Among the duties for which an Access® developer is generally responsible are building and maintaining Access® databases, writing queries, generating reports and backing up and troubleshooting technical problems. Some Access® developer jobs are classified as "junior" or "senior" because some senior developers oversee the work of junior developers and act as database specialists who are responsible for the logical design of databases even before they are actually created within the management system. Proper design ensures integrity, which prevents problems with the management of data, especially as the database grows, and with the generation of accurate reports.
An Access® developer, in order to build a database, sets up tables and creates any necessary indexes. He or she also creates data entry forms via which information is actually entered into the targeted tables, thus populating them. These forms are what data entry operators work with in order to quickly and safely enter what are sometimes massive amounts of information. Maintenance work for which an Access® developer might be responsible includes things such as modifying tables by the modification of the tables' columns. As a business grows, columns might need to be added, data types might need to be changed, and the creation of entirely new tables might be necessary to meet the demands of a growing operation.
The generation of reports that an Access® developer might have to do is almost always related to providing valuable and accurate information to the business' managers who make decisions. Managers might need to know how well a particular product or service is selling and to what type of customer it sells or does not sell so that they, as managers, can base corporate decisions on actual results. If they collect product or service review information or ratings of any sort from their customers, they might want to study that feedback to see the complaints and compliments they are receiving in order to make necessary changes for customer satisfaction and retention. An Access® developer writes queries that are usually advanced in order to "extract" the information needed to build these important reports.
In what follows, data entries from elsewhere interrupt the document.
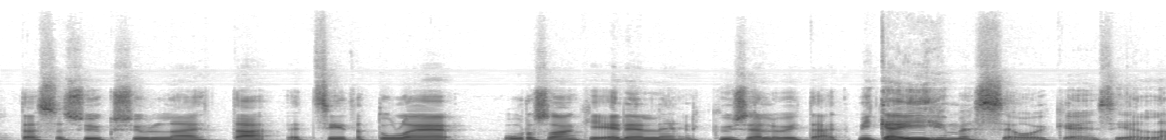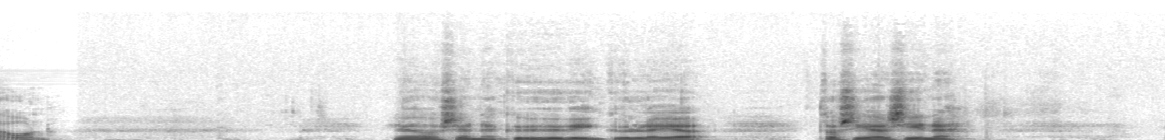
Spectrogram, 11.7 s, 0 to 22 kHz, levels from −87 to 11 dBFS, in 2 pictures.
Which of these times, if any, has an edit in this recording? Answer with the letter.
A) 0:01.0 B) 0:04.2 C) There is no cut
B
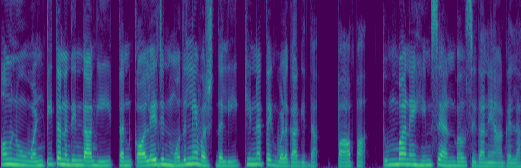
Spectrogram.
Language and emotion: Kannada, sad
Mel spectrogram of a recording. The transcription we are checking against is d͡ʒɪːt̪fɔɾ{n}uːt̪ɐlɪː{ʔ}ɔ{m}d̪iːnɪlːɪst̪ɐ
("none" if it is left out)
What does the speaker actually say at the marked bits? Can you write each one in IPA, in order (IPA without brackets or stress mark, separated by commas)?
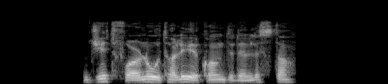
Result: n, k, m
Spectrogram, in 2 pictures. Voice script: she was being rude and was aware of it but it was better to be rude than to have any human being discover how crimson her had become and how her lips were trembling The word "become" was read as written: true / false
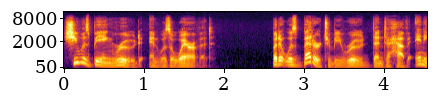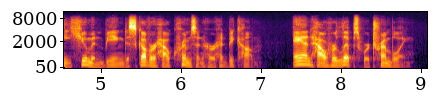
true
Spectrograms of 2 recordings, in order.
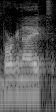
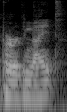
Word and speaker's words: Borgnine: Kurt Russell doesn't count, but Lee Van Cleef, Donald Pleasance, Ernest Borgnine, Isaac Hayes. Yep. Berg Knight. I said his name wrong.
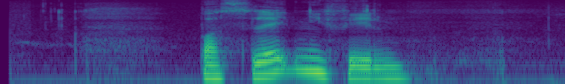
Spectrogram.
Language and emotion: Russian, neutral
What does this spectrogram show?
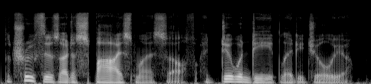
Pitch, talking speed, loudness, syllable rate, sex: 95 Hz, 160 wpm, -21 LUFS, 5.1 syllables/s, male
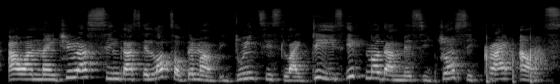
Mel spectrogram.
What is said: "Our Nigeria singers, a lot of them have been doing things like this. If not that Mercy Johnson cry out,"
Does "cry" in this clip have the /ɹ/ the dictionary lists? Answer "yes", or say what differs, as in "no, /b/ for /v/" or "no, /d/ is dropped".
yes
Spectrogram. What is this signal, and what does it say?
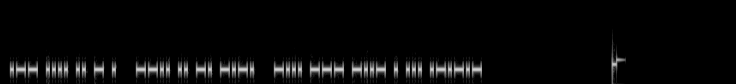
Morse code, heard as a keyed tone, about 40 wpm, 700 Hz. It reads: WHITE ZINC BOXES.
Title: Pangram Challenge v2 - 40wpm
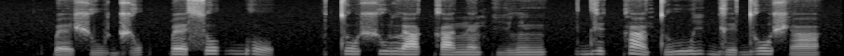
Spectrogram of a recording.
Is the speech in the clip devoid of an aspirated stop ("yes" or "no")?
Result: yes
Troubleshooting technical problems directly related to the building, modification and maintenance of the databases also tends to be the responsibility of an Access® developer, especially if he or she is a senior developer. If there are problems with the actual software, the developer is typically the one to contact the software company that developed the program--Microsoft in the case of Access®. The average Access® developer job description will also specify the need for knowledge and familiarity with Structured Query Language (SQL) reporting services, the writing of macros, SQL servers, the concepts of relational databases and Visual Basic for applications (VBA).